The market is currently ham strung by the story of a huge number of backed-up hogs. If you were a pork buyer would you be aggressively purchasing pork when all you read is a deluge of pork is coming? The same buyers can see lean hog futures circling 50¢ lb. Not exactly an indicator that the pork price will explode on you.

Foreign buyers also read our industry news, our global contacts have asked us if we think US packers will be able, due to coronavirus, to keep operating to supply them import needs.

Three factors – supply, futures, and Coronavirus all negatives for hog price appreciation. That’s why the pork cut-outs price has to lead the way. Only the reality of an appreciating pork price can push back the negatives.

Last week US packers were aggressive. They handled 2,606,000 up 187,000 from a year ago. We also saw slaughter weights continue to decline. Weights have come down 12 lbs. plus from the May highs. We still can’t rationalize how 3 million-plus pigs are alleged to be backed up across USA but weights continue to drop. We have had hogs four decades, when we backed up hogs, weights went up, not down. Maybe it’s a new paradigm?

In our opinion, the breeding herd continues to decline - the latest week about 68,000. Last year averaged 57,000. We expect every day the number of sows is decreasing.

Last week we asked the Genesus US sales team to name sow herds liquidated or liquidating. Also who they know who is backed up with hogs. A number of sow herds were named across the Midwest. Few if any backed up hogs in Eastern Corn Belt. In the Western Corn Belt there are some for sure but certainly not all producers. Over the next two weeks watch the hog weights. They're at around 280-282 lbs. now. If average weights go into 270’s it tells us the number of hogs net backed up is next to nothing.

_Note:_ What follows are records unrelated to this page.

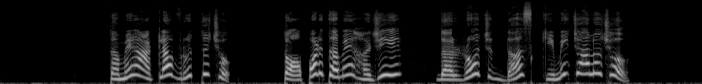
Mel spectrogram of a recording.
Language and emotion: Gujarati, surprised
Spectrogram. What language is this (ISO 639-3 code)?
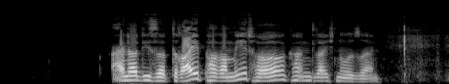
deu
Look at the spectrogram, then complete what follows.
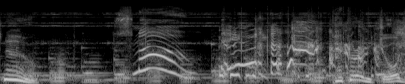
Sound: both giggle

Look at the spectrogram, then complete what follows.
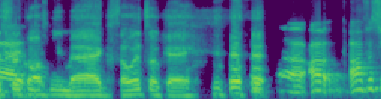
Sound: laughs

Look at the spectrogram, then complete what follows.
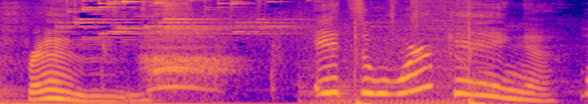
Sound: chimes dinging; Barbie gasps

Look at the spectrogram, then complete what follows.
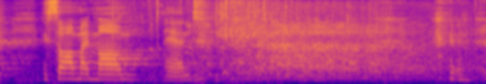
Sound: laughing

If pork cut-outs continue to climb it will reflect that buyers have to pay more, not that they want to. With gross packer margins good to excellent, we expect packers to keep pushing kill numbers.

The surest cure for low prices is low prices.